Now, while the overwhelming majority of the media has turned this into “The King’s Coronation”, and it was obvious both to those who watched and those who read box scores that LeBron played infinitely better than he played against Dallas a year earlier, this series wasn’t won just on the back of LeBron James. The Heat beat the upstart Oklahoma City Thunder, for the most part because they did it as a team. Miami got huge contributions from role players like Battier, Mario Chalmers, Mike Miller, and Norris Cole. Never was this more on display than in Game 4. After falling to the floor hard midway in the 4th quarter, LeBron was noticeably limping, and eventually had to be carried to the Heat’s bench. He would return, still limping, to hit a huge three to put Miami ahead by that same margin, but again had to sit with 2 minutes left because the pain was two great. Then Miami did what Cleveland never could, and what they themselves couldn’t a year before – they picked up LeBron. No, I’m not talking about Juwan Howard and Udonis Haslem carrying LeBron to the Heat sideline. I’m talking about each and every Heat player on the floor stepping up and making a play to help Miami win. Dwyane Wade took control of the offense, but instead of resorting to hero ball, he made plays for Chris Bosh and Mario Chalmers. He also added a timely block and steal on the defensive end. Chalmers took over with a 13 point 4th quarter. Udonis Haslem held onto a loose ball that resulted in a jump ball between him and James Harden. Haslem won the tip, but then it was Shane Battier out leaping Kevin Durant to tap the ball to an open Chalmers, who subsequently got fouled. The resulting free-throws made it a two possession game, and the Heat took a stranglehold in the series. Then, in the series-clinching game, LeBron got even more help from his teammates, as Battier, Chalmers, and Miller combined for 44 points, including 23 from Miller, who made 7 three-pointers, the most ever by a bench player in a Finals game.

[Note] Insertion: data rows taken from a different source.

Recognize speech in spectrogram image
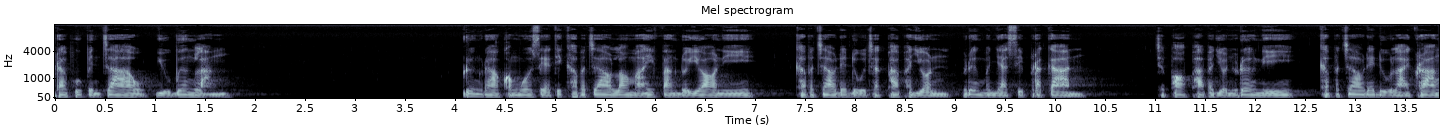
พระผู้เป็นเจ้าอยู่เบื้องหลัง เรื่องราวของโมเสสที่ข้าพเจ้าเล่ามาให้ฟังโดยย่อนี้ ข้าพเจ้าได้ดูจากภาพยนตร์ เรื่องบัญญัติสิบประการ เฉพาะภาพยนตร์เรื่องนี้ข้าพเจ้าได้ดูหลายครั้ง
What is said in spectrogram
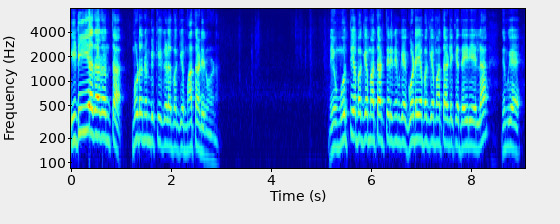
ಇಡೀಯದಾದಂಥ ಮೂಢನಂಬಿಕೆಗಳ ಬಗ್ಗೆ ಮಾತಾಡಿ ನೋಡೋಣ. ನೀವು ಮೂರ್ತಿಯ ಬಗ್ಗೆ ಮಾತಾಡ್ತೀರಿ, ನಿಮಗೆ ಗೋಡೆಯ ಬಗ್ಗೆ ಮಾತಾಡಲಿಕ್ಕೆ ಧೈರ್ಯ ಇಲ್ಲ, ನಿಮಗೆ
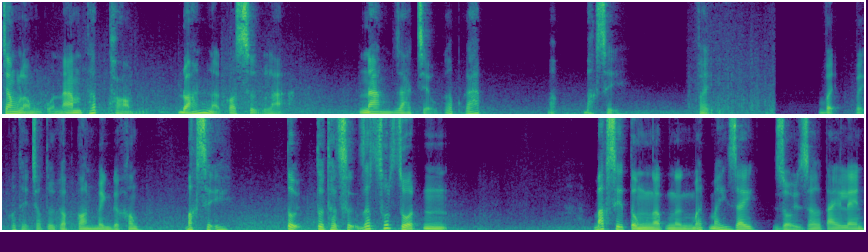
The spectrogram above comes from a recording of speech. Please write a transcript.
trong lòng của nam thấp thỏm đoán là có sự lạ nam ra chiều gấp gáp bác, bác sĩ vậy vậy vậy có thể cho tôi gặp con mình được không bác sĩ tôi tôi thật sự rất sốt ruột Bác sĩ Tùng ngập ngừng mất mấy giây rồi giơ tay lên.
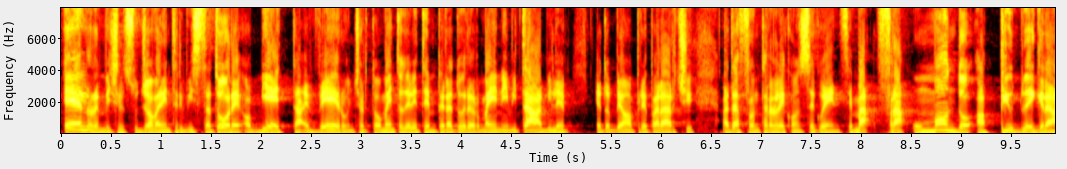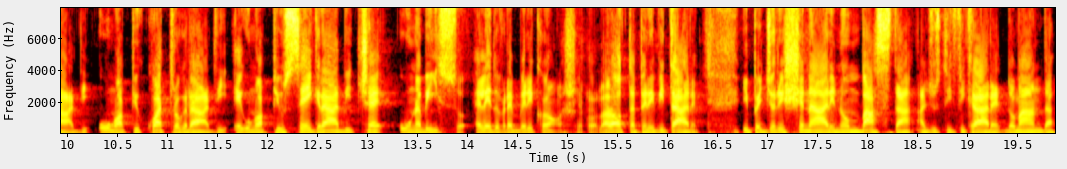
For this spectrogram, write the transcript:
E allora invece il suo giovane intervistatore obietta, è vero, un certo aumento delle temperature è ormai inevitabile e dobbiamo prepararci ad affrontare le conseguenze, ma fra un mondo a più 2 gradi, uno a più 4 gradi e uno a più 6 gradi c'è un abisso e lei dovrebbe riconoscerlo. La lotta per evitare i peggiori scenari, non basta a giustificare, domanda,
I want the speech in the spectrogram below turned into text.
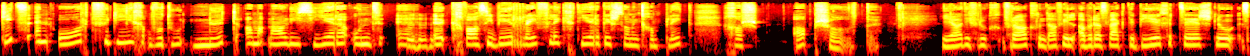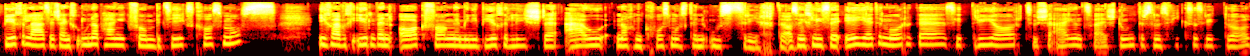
Gibt es einen Ort für dich, wo du nicht am Analysieren und äh, mhm. äh, quasi wie reflektieren bist, sondern komplett kannst abschalten? Ja, die Frage kommt auch viel. Aber das wegen der Bücher zuerst noch. Das Bücherlesen ist eigentlich unabhängig vom Beziehungskosmos. Ich habe einfach irgendwann angefangen, meine Bücherliste auch nach dem Kosmos dann auszurichten. Also ich lese eh jeden Morgen seit drei Jahren zwischen ein und zwei Stunden. Das ist so ein fixes Ritual.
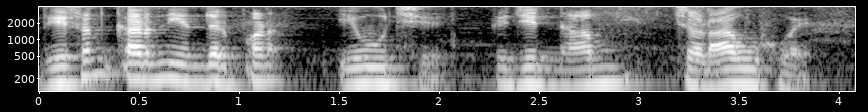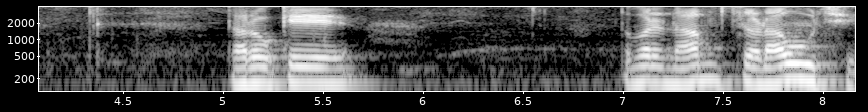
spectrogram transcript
રેશન કાર્ડની અંદર પણ એવું છે કે જે નામ ચડાવવું હોય. ધારો કે તમારે નામ ચડાવવું છે,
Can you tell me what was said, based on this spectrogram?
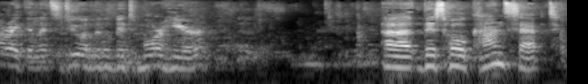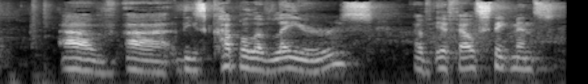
All right, then let's do a little bit more here. Uh, this whole concept of uh, these couple of layers of if-else statements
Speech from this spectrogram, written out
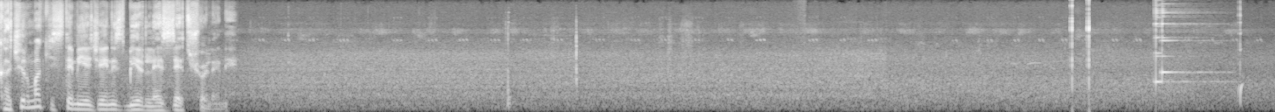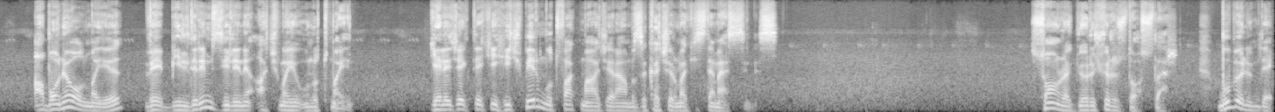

At the end of the day, LeBron James got better. He deserved his Finals MVP award, but he didn’t earn it on his own, and had he stayed in Cleveland we might be talking about a Boston Celtics dynasty instead of a possible repeat in Miami. Just as the Heat needed LeBron to help them capture their second title, LeBron needed the help of a great team around him. This year, he finally got that help, and now he is a champion. I guess he made the right decision after all.